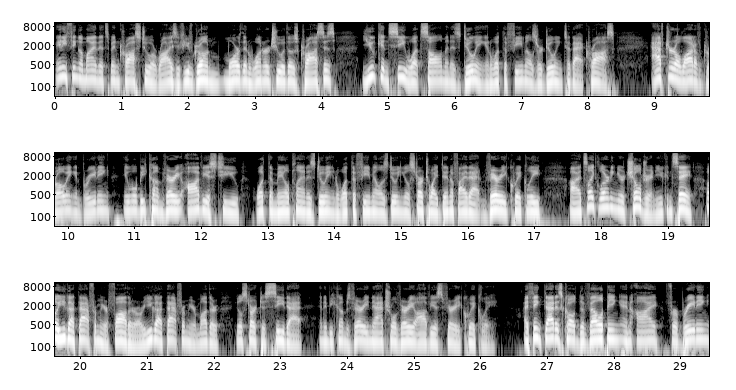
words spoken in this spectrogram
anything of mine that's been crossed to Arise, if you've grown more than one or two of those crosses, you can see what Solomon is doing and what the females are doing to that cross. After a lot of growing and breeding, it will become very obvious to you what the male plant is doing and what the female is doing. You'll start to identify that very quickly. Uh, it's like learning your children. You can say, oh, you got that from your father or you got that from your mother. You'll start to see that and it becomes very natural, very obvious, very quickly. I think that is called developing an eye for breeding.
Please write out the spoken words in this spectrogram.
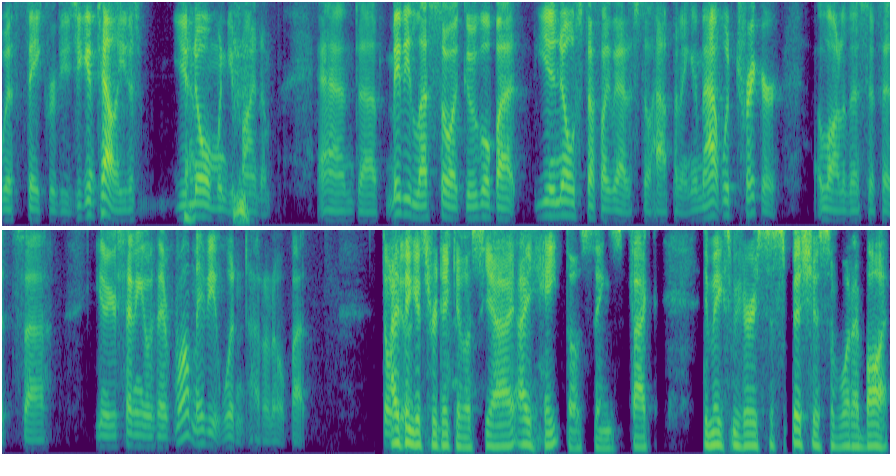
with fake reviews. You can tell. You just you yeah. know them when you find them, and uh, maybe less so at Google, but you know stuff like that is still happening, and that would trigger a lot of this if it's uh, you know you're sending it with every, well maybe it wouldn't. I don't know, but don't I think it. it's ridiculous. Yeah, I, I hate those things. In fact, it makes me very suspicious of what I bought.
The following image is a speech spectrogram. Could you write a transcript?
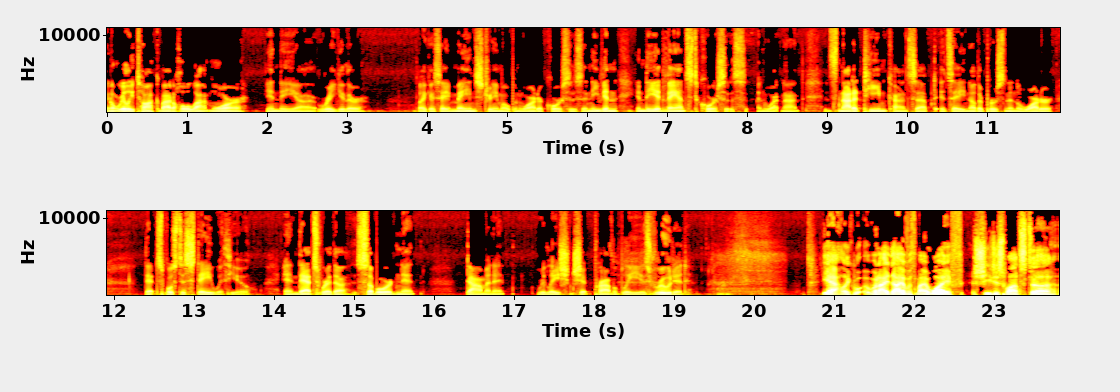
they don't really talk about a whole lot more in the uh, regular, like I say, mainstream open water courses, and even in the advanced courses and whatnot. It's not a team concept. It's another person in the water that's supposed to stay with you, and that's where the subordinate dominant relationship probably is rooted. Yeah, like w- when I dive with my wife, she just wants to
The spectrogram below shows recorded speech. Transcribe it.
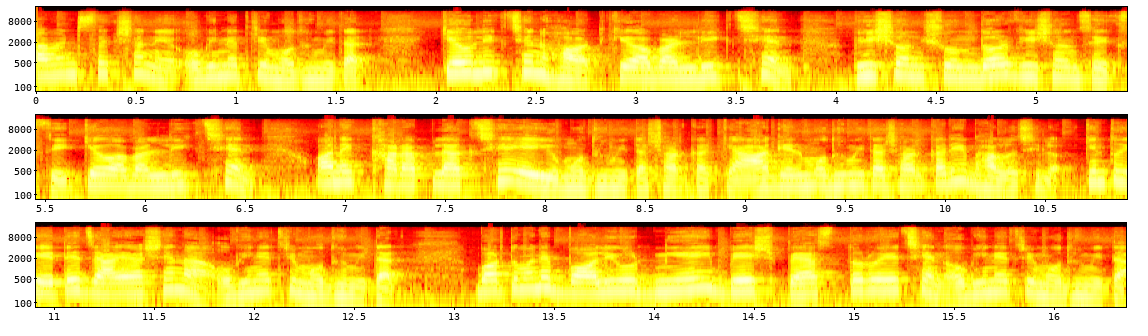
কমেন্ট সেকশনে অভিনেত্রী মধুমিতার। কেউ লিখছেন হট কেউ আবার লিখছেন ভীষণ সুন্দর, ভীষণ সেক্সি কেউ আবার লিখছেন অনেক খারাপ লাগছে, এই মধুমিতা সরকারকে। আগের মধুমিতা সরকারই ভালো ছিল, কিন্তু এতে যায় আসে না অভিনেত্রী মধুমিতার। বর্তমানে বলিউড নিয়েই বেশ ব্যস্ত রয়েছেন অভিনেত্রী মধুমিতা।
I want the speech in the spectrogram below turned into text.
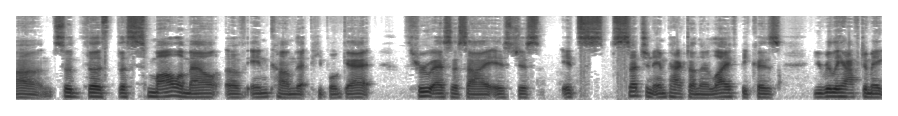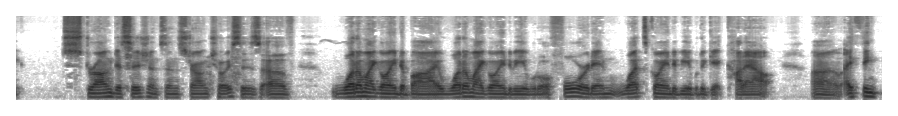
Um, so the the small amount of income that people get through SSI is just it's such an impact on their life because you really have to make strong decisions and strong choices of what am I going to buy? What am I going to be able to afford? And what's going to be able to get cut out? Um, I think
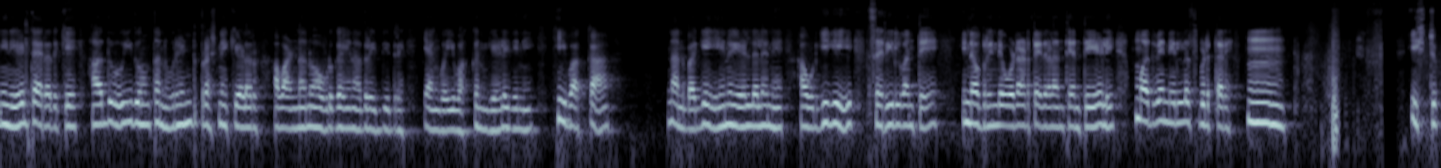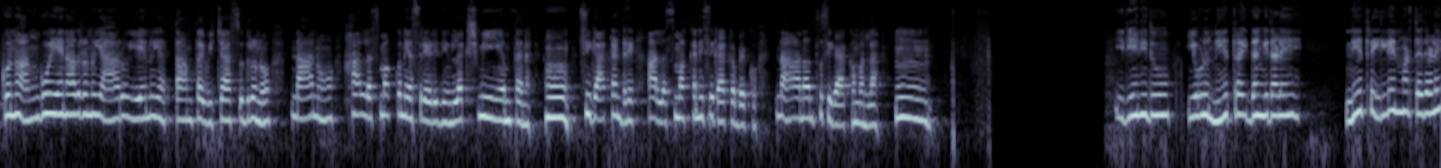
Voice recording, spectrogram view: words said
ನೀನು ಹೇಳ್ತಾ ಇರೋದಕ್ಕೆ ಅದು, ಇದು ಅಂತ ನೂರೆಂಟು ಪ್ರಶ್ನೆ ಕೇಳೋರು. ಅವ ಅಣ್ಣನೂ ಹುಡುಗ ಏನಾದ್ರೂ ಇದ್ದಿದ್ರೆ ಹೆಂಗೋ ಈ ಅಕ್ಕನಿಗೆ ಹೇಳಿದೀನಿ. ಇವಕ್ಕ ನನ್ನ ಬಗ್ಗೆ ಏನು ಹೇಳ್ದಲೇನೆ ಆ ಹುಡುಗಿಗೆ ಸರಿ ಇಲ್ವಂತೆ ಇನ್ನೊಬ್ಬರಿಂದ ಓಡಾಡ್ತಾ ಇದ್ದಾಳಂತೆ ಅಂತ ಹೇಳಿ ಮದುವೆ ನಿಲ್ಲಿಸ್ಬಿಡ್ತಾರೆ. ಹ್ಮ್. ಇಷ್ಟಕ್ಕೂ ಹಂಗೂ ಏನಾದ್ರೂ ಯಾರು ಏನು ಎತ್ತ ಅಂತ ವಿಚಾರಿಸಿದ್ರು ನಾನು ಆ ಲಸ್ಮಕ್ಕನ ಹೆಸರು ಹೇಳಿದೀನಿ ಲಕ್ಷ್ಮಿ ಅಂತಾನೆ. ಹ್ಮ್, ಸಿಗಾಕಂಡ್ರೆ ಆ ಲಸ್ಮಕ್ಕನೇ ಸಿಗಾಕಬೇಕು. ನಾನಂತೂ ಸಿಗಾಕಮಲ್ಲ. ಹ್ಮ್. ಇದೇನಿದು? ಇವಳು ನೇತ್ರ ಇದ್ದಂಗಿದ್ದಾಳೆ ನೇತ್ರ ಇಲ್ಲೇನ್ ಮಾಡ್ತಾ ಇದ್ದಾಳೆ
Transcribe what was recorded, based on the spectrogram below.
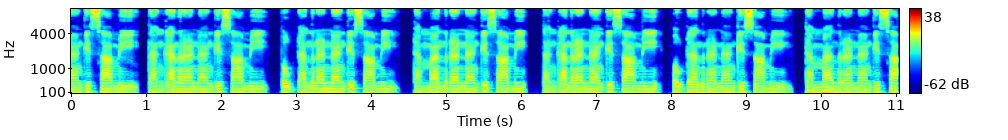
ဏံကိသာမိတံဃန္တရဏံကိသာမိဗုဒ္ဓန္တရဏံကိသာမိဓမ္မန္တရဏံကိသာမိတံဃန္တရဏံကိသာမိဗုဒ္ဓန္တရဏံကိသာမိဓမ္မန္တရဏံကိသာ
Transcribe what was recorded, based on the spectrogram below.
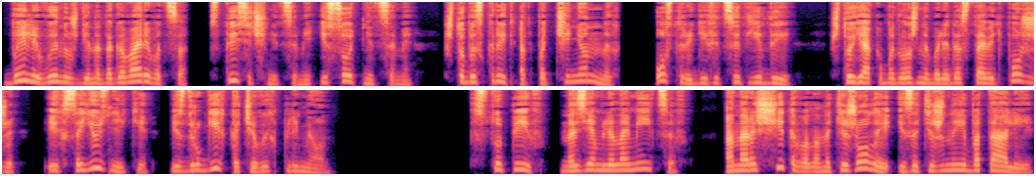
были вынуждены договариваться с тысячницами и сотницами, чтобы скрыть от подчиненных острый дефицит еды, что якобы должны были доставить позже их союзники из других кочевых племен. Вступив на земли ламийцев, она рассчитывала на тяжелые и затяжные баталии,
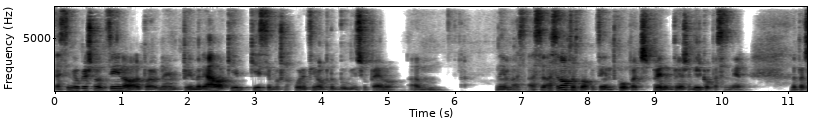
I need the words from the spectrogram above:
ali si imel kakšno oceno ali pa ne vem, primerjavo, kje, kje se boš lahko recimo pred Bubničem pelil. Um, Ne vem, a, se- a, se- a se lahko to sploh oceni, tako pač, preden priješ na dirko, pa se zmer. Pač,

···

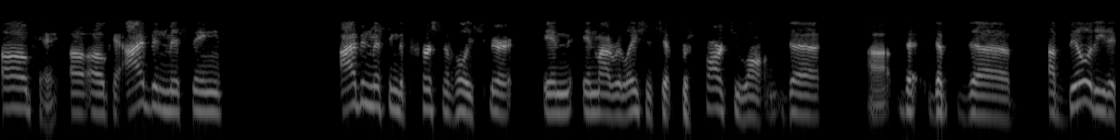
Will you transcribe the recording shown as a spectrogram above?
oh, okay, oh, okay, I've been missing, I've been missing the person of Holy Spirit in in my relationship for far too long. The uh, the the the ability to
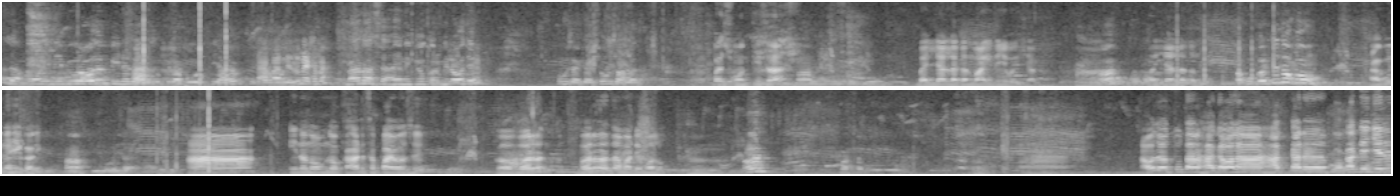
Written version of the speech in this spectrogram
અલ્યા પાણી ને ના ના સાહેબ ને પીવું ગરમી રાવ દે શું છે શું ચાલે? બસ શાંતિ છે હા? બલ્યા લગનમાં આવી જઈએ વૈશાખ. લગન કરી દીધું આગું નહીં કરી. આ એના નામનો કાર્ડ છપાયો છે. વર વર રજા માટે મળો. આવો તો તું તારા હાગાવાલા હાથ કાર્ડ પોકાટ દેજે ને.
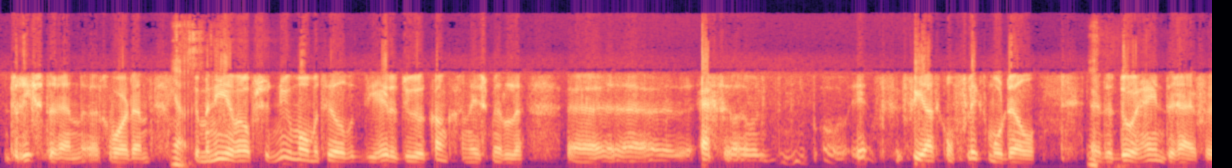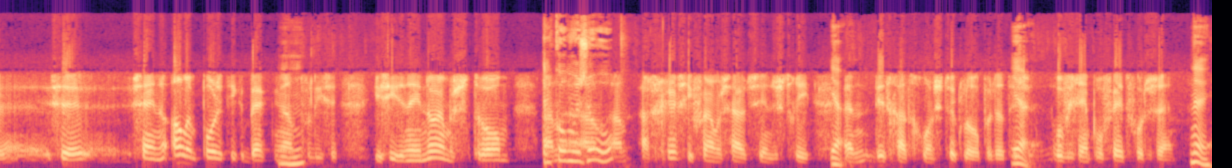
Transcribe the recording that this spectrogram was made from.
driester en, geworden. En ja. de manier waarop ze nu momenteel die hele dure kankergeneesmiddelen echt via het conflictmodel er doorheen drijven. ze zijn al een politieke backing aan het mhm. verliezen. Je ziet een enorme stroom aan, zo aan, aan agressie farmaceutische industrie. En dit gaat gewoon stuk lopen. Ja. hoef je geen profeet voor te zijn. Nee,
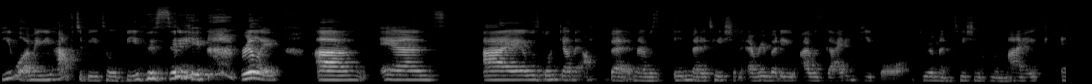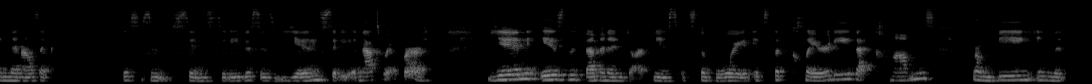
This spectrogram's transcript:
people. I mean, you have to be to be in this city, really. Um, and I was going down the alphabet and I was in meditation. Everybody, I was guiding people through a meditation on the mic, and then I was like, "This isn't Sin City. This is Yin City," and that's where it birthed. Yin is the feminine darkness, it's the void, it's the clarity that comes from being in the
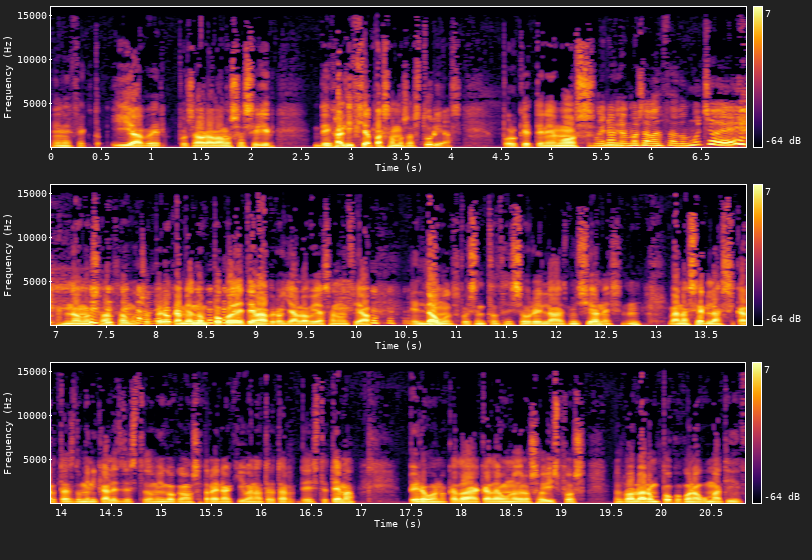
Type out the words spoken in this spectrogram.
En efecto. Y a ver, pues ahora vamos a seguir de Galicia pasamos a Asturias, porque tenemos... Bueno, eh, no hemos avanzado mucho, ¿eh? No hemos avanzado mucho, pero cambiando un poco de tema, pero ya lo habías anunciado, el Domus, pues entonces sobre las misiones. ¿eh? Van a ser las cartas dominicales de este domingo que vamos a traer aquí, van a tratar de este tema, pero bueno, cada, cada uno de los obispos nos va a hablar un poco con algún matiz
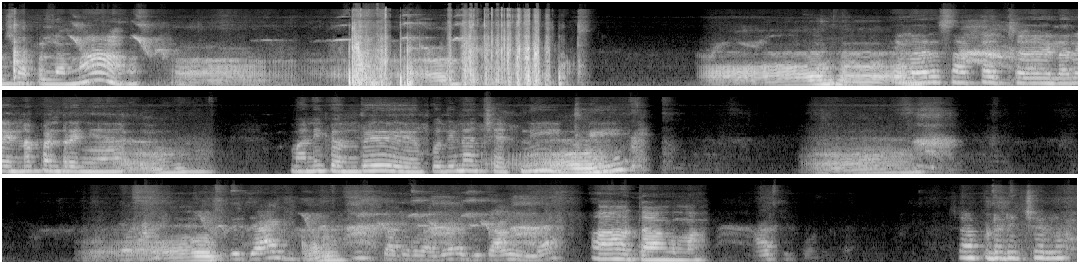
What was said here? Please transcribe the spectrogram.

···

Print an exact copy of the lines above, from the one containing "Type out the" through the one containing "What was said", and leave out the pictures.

◆ Written response
Type out the words spoken in this spectrogram.
En efecto. Y a ver, pues ahora vamos a seguir de Galicia pasamos a Asturias, porque tenemos... Bueno, eh, no hemos avanzado mucho, ¿eh? No hemos avanzado mucho, pero cambiando un poco de tema, pero ya lo habías anunciado, el Domus, pues entonces sobre las misiones. ¿eh? Van a ser las cartas dominicales de este domingo que vamos a traer aquí, van a tratar de este tema, pero bueno, cada, cada uno de los obispos nos va a hablar un poco con algún matiz
What was said here? Please transcribe the spectrogram.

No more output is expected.